On May 8, Stuart Peterson and two other men robbed the F&J Food Mart on Biltmore Avenue at gunpoint. A witness to the gang-related heist described their vehicle to police, and all three were soon caught and charged with armed robbery. It was Peterson's first felony arrest.
But those who know the 20-year-old Asheville resident report that in the ensuing months, something unusual happened: Peterson got his life straight.
"He had done better since his arrest than he had in years," his mother, Michelle Peterson, told Xpress. "We had some difficult times when he was younger — he didn't want to work; he wanted to run the streets. But since he'd gotten into trouble, he'd changed so much: how he handled situations, his maturity. He knew what he had done was wrong. He had completely turned his life around."
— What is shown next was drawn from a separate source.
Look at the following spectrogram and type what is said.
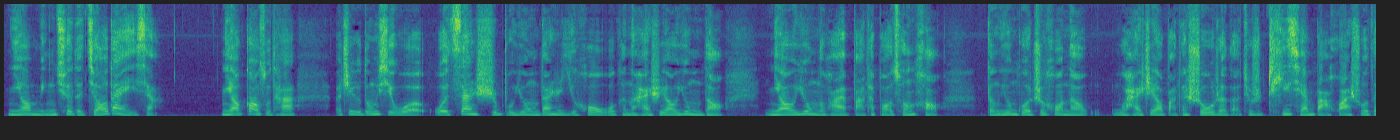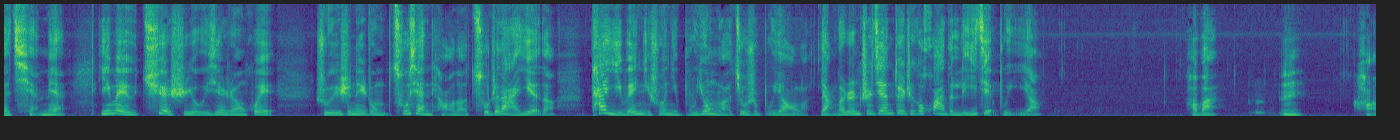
你要明确的交代一下，你要告诉他，呃，这个东西我我暂时不用，但是以后我可能还是要用到。你要用的话，把它保存好，等用过之后呢，我还是要把它收着的。就是提前把话说在前面，因为确实有一些人会属于是那种粗线条的、粗枝大叶的，他以为你说你不用了就是不要了，两个人之间对这个话的理解不一样，好吧？嗯，好，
Peterson began seeing a therapist, entered a substance-abuse treatment program and started working with Asheville Green Opportunities, a nonprofit that places unemployed youth in green jobs. Those who worked alongside him say he became a model leader, contributing to various projects around the area.
"He was so excited about being an architect, about trying to build greener homes," his mother recalls, and he was planning to weatherize their own apartment.
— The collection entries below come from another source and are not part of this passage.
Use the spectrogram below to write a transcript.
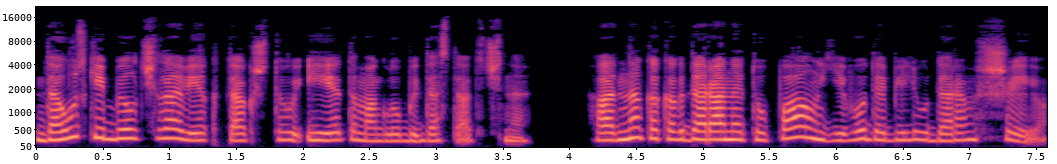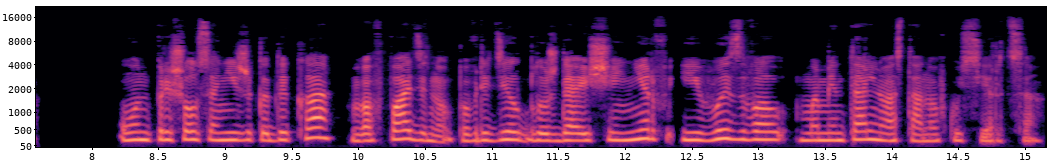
Даузский был человек, так что и это могло быть достаточно. Однако, когда Ранет упал, его добили ударом в шею. Он пришелся ниже КДК, во впадину, повредил блуждающий нерв и вызвал моментальную остановку сердца.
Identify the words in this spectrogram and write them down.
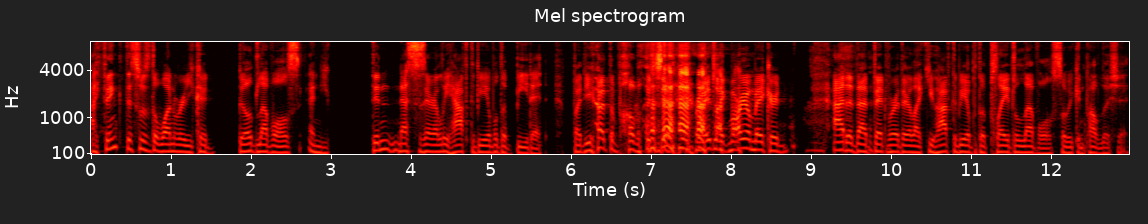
i think this was the one where you could build levels and you didn't necessarily have to be able to beat it but you had to publish it right like mario maker added that bit where they're like you have to be able to play the level so we can publish it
Peterson also made presentations to juvenile offenders, urging them to stay away from the lifestyle he had once embraced.
"I was moved by the number of juveniles who indicated to me that they wanted to make better choices after listening to Stuart speak," Kimberly Simpkins, a juvenile-justice counselor who observed two of Peterson's presentations, wrote in a letter pleading for leniency in his case.
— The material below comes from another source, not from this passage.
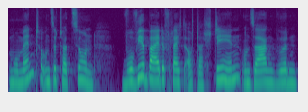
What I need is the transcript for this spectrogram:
Momente und Situationen, wo wir beide vielleicht auch da stehen und sagen würden,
Co-workers, who note that Peterson was part of an "extended family" at Asheville GO, say the tales of his former life were hard to believe.
"I knew he'd done some bad stuff," GO member Kelvin Bonilla recalls. "But Stu was cool; he was this laid-back guy. I cannot see him going in and robbing someone, and then I heard that's what he had gotten in trouble for. Definitely he'd changed so much."
During Peterson's Nov. 19 trial, seven people testified to Superior Court Judge James Downs about the defendant's redemption. In addition to family members, they included his therapist; GO co-founder Dan Leroy; a juvenile whom Peterson had helped; and Detective Louis Tomasetti of the Asheville Police Department's Gang Suppression Unit.
But apparently, Judge Downs wasn't moved. Although he did rule that Peterson's "local support network" and acceptance of responsibility for his crime were mitigating factors, he still sent the young man to prison for 44 months.
"It was a really unexpected decision," says his mother, who now wears a black shirt proclaiming "Free Stuart Peterson!" While her son had accepted that he'd have to do time, she'd figured that his post-arrest efforts would be taken into account.
"We knew there was potential for him to get what he got, but we were thinking along the lines of a short prison sentence and a long probation. I just feel slighted by the court system. There are other cases where there's the exact same charges and the other person got nine months in jail [and] five years' probation. It seems like there's no equality at all."
She's now looking for a way to get the justice system to reopen the case and reconsider the ruling.
One of the purposes of Asheville GO, notes Leroy, is to present alternatives to incarceration for those who want to change their lives; sentences such as the one dished out to Peterson, Leroy maintains, undermine that work.
"When we interviewed Stu, he so clearly recognized he'd made mistakes, but he wanted to do something different," remembers Leroy. "He really dug deep and overcame his own fears; he has tremendous leadership potential."
GO member Jamison Dickerson also feels the ruling sends the wrong message to those in Peterson's situation.
"You can pull up countless instances where someone's done something and hasn't really tried to right their wrongs," says Dickerson. "It sends a mixed message when you have someone who's worked so hard to change the outcome of their life, and it's like it didn't matter. When you're dealing with disadvantaged youth, the lesson doesn't hit until you learn the lesson or you've been around someone who's experienced it, who has that credibility. Stu is a very valuable person in that respect, because he's been [down] that road, and he's changed."
By coincidence, just after sentencing Peterson, Judge Downs heard the case of Charles Alexander Diez, the former Asheville firefighter who fired on cyclist Alan Simons in July. At the time, Simons was walking away from a confrontation started by Diez, who narrowly missed shooting the cyclist in the head. In court, Diez claimed it was a "warning shot."
After hearing testimony about Diez's good character from former colleagues, Downs suspended most of the defendant's 15- to 27-month sentence. He will spend four months in prison.
Leroy, meanwhile, feels Peterson's sentence doesn't do justice to the contribution he was making and could have continued to make. "There's a void in this community," says Leroy. "There was no one who had the life experience he had, with the sort of involvement in gang activity, that could speak to young people, that related to them. He had the potential to play a role that nobody else has yet played."
Peterson's former co-workers also fear what prison may do to him.
"If he stays for the duration of his sentence, he's going to be a different person," Dickerson predicts.